Avalara MyLodgeTax > Blog > State and Local News > Santa Monica tightens home-sharing rules as appeals court upholds vacation rental law

Santa Monica tightens home-sharing rules as appeals court upholds vacation rental law

  • Oct 8, 2019 | Jennifer Sokolowsky

Santa Monica, California

The city of Santa Monica, California, has tightened up its ordinance on home sharing, requiring home-share hosts to obtain a special permit. Previously, home-share hosts were only required to have a business license. The new rules go into effect October 24.

Santa Monica’s law, which was passed in 2015, prohibits whole-home short-term rentals in properties where the host is not present, which the city calls “vacation rentals.”

The city does allow “home sharing,” where part of a property is offered for short-term rentals while the host lives on site for the duration of a guest’s stay.

However, the city is investigating approximately 30 percent of licensed home-share

hosts for allegedly operating illegal vacation rentals, and last month, the city passed the new home-share permit requirement.

The new home-sharing rules also require hosts to own the home-share unit or to be a long-term resident who has lived there for at least a year and intends to live there for a year following the permit application.

Home-share hosts are also required to collect the city’s transient occupancy tax.

Some short-term rental platforms collect payment from guests on behalf of their hosts, and when they do, both the host and the platform are legally responsible for collection and payment of the tax.

Currently, both Airbnb and HomeAway collect and pay transient occupancy tax on behalf of their Santa Monica hosts. Automated solutions such as MyLodgeTax can help hosts make sure that hosts comply with all Santa Monica home-sharing tax obligations.

Meanwhile, a federal appeals court has rejected a potential class action lawsuit challenging Santa Monica’s short-term rental law.

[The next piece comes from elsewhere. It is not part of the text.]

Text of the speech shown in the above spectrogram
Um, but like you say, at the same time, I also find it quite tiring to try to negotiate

The suit was brought by Arlene Rosenblatt, who rented out her Santa Monica home for short terms while she traveled. She claimed that the law hindered commerce, violating the United States Constitution. The suit was dismissed by a district judge, then appealed to a three-judge panel of the U.S. 9th Circuit of Appeals, which upheld the lower court’s ruling.

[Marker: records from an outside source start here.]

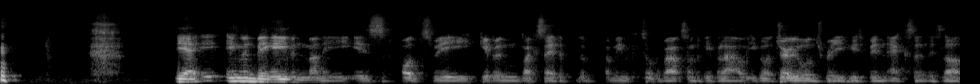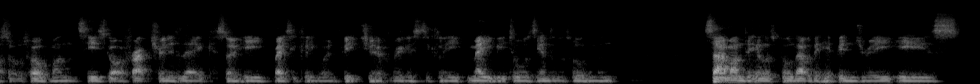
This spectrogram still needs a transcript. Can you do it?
Yeah, England being even money is odd to me, given, like I say, the, the, I mean, we could talk about some of the people out. You've got Joe Launchbury, who's been excellent this last sort of 12 months. He's got a fracture in his leg, so he basically won't feature realistically, maybe towards the end of the tournament. Sam Underhill has pulled out with a hip injury. He's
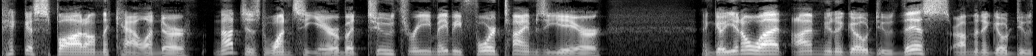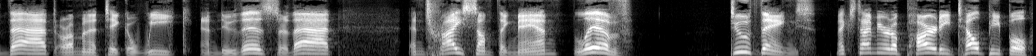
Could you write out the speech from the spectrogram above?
pick a spot on the calendar not just once a year, but two, three, maybe four times a year, and go, you know what? I'm going to go do this, or I'm going to go do that, or I'm going to take a week and do this or that, and try something, man. Live. Do things. Next time you're at a party, tell people,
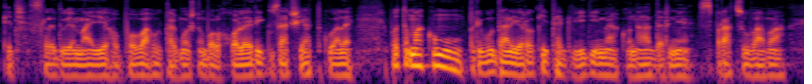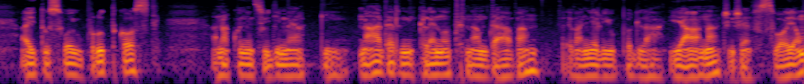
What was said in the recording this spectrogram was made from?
keď sledujem aj jeho povahu, tak možno bol cholerik v začiatku, ale potom ako mu pribudali roky, tak vidíme, ako nádherne spracúvava aj tú svoju prudkosť a nakoniec vidíme, aký nádherný klenot nám dáva v Evangeliu podľa Jána, čiže v svojom.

Earlier this year, the same appeals court rejected another lawsuit from Airbnb and HomeAway that challenged a provision in the law that makes it illegal for anyone, including hosting platforms, to advertise illegal short-term rentals.

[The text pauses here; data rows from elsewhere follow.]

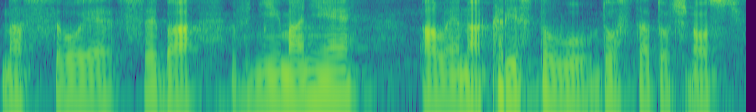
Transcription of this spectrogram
na svoje seba vnímanie, ale na Kristovú dostatočnosť.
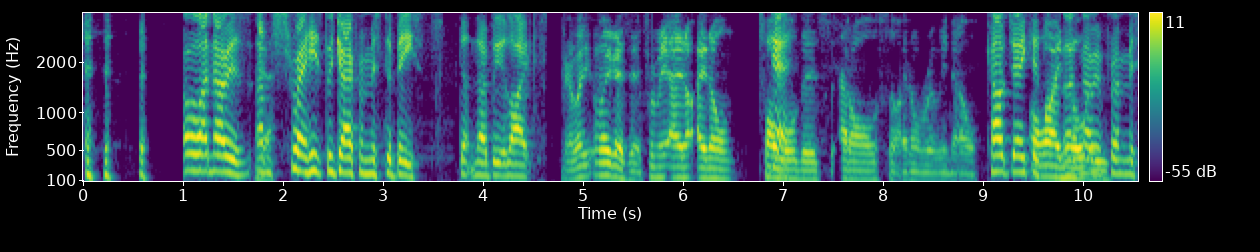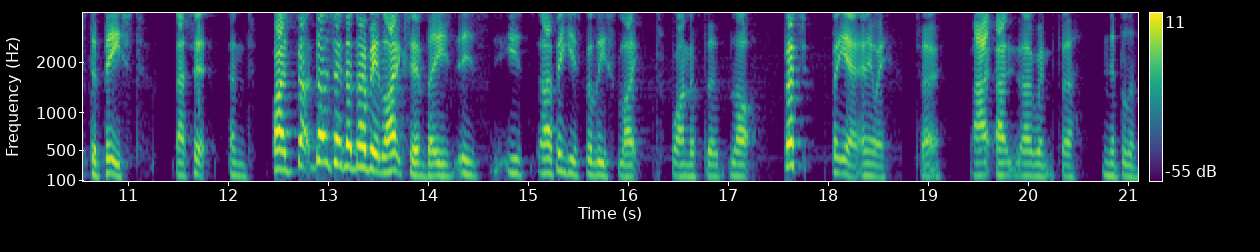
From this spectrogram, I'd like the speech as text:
All I know is I'm Yeah. swear he's the guy from Mr. Beast that nobody likes. Yeah, like like I said, for me, I don't I don't follow this at all, so I don't really know. Karl Jacobs, All I I know know, him is- from Mr. Beast. That's it. And I don't, don't say that nobody likes him, but he's, he's he's I think he's the least liked one of the lot. But but yeah, anyway. So I I, I went for Nibellion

The short-term rental platforms argued that the law violated the First Amendment by restricting their commercial speech, as well as the Communications Decency Act, which offers websites immunity from liability for content users post on their sites. The appeals court upheld a prior ruling that the law did not violate the Communications Decency Act or the First Amendment.

Short-term rental platforms including Airbnb and HomeAway/Vrbo have been embroiled in several legal challenges to city laws over the past several years. Recently however, the platforms have settled some of these suits, including against Boston, Palm Beach County, Miami Beach, and Portland, Oregon.

For more on vacation rental lodging taxes in California, see our state Lodging Tax Guide. If you have tax questions related to vacation rental properties, drop us a line and we’ll get back to you with answers.

Lodging tax rates, rules, and regulations change frequently. Although we hope you'll find this information helpful, this blog is for informational purposes only and does not provide legal or tax advice.
Avalara Author
Jennifer Sokolowsky
Avalara Author Jennifer Sokolowsky
Jennifer Sokolowsky writes about tax, legal, and tech topics. She has an extensive international background in journalism and marketing, including work with The Seattle Times, The Prague Post, Avvo, and Marriott.